Starting seventh, Miller quickly made his way forward. He was second at the end of two laps. One lap later, he grabbed the lead from Jorge Martin. Once in the lead, Miller posted three consecutive fastest laps and was never seriously challenged. It was Australian native Miller’s first race win of the season and his sixth podium finish.

The proximity to his home turf was not lost.

“I can ride a motorcycle sometimes,” Miller said in NBC Sports’ post-race coverage. “I felt amazing all weekend since I rolled out on the first practice. It feels so awesome to be racing on this side of the world.

“What an amazing day. It’s awesome; we have the home Grand Prix coming up shortly. Wedding coming up in a couple of weeks. I’m over the moon; can’t thank everyone enough.”

Miller beat Brad Binder to the line by 3.4 seconds with third-place Jorge Martin finishing about one second behind.

But the center of the storm was located just inside the top 10 as both Quartararo and Bagnaia started deep in the field.

Quartararo was on the outside of row three in ninth with Bagnaia one row behind in 12th. Neither rider moved up significantly, but the championship continued to be of primary importance as Bagnaia put in a patented late-race charge to settle onto Quartararo’s back tire, which would have allowed the championship leader to gain only a single point.

On the final lap, Bagnaia charged just a little too hard and crashed under heavy braking, throwing away the seven points he would have earned for a ninth-place finish.

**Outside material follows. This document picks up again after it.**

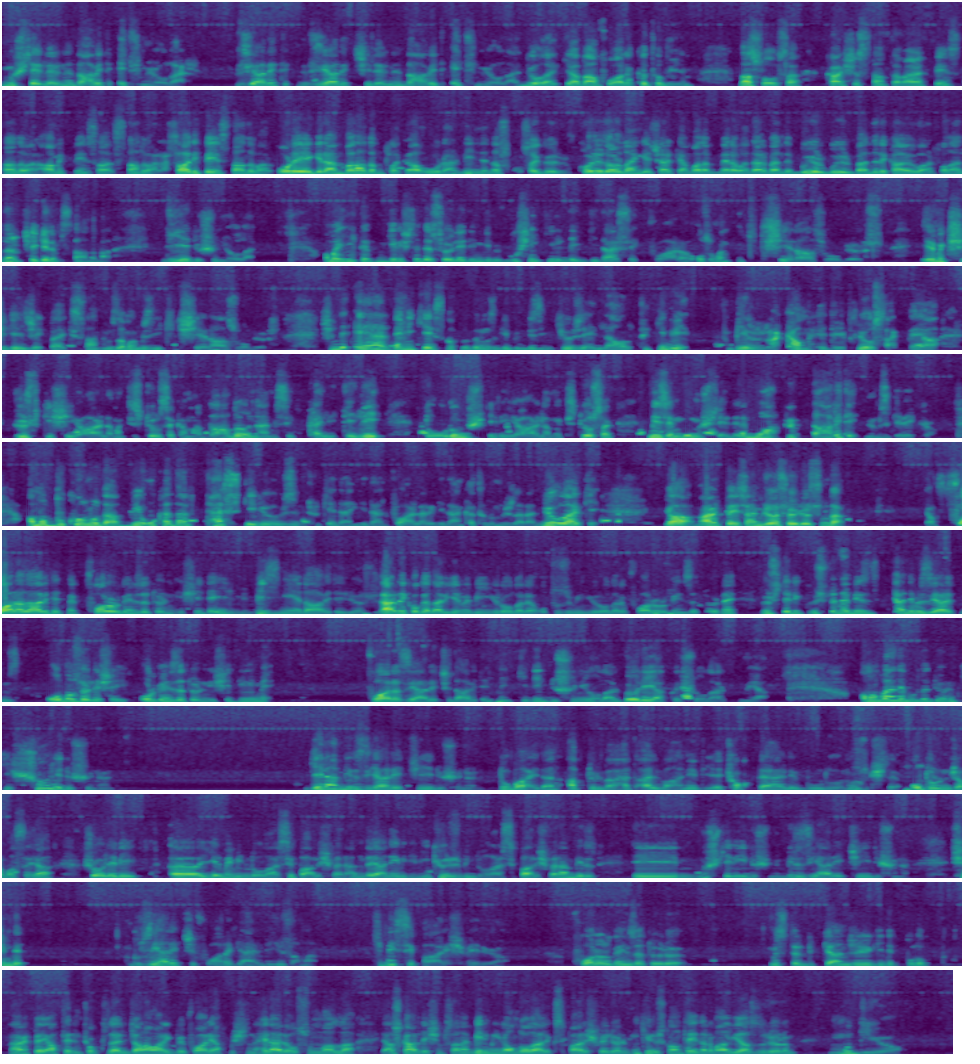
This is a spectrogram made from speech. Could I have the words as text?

The day was even more dramatic for the rider who entered the MotoGP Japanese Grand Prix third in the standings. On the sighting lap, Aleix Espargaro had an alarm sound, so he peeled off into the pits, dropped his primary bike and jumped aboard the backup. Starting from pit lane, he trailed the field and was never able to climb into the points. An undisclosed electronic problem was the culprit.

For Quartararo, gaining eight points on the competition was more than a moral victory. This was a track on which he expected to run moderately, and he did, but the problems for his rivals gives him renewed focus with four rounds remaining.

Next week, the series heads to Thailand and then Miller’s home track of Phillip Island in Australia. They will close out the Pacific Rim portion of the schedule before heading to Spain for the finale in early November.

It would appear team orders are not in play among the Ducati riders. Last week’s winner Enea Bastianini made an aggressive early move on Bagnaia for position before the championship contender wrestled the spot back.

In his second race back following arm surgery, Marc Marquez won the pole. His last pole was more than 1,000 days ago on this same track in 2019, the last time the series competed at Motegi. Marquez slipped to fifth in the middle stages of the race, before regaining a position to finish just off the podium.

In Moto2 competition, Ai Ogura beat Augusto Fernandez to close the gap in that championship to two points. Fernandez holds the scant lead. Alonso Lopez rounded out the podium.

Both American riders, Cameron Beaubier and Joe Roberts finished just outside the top 10 in 11th and 12th respectively.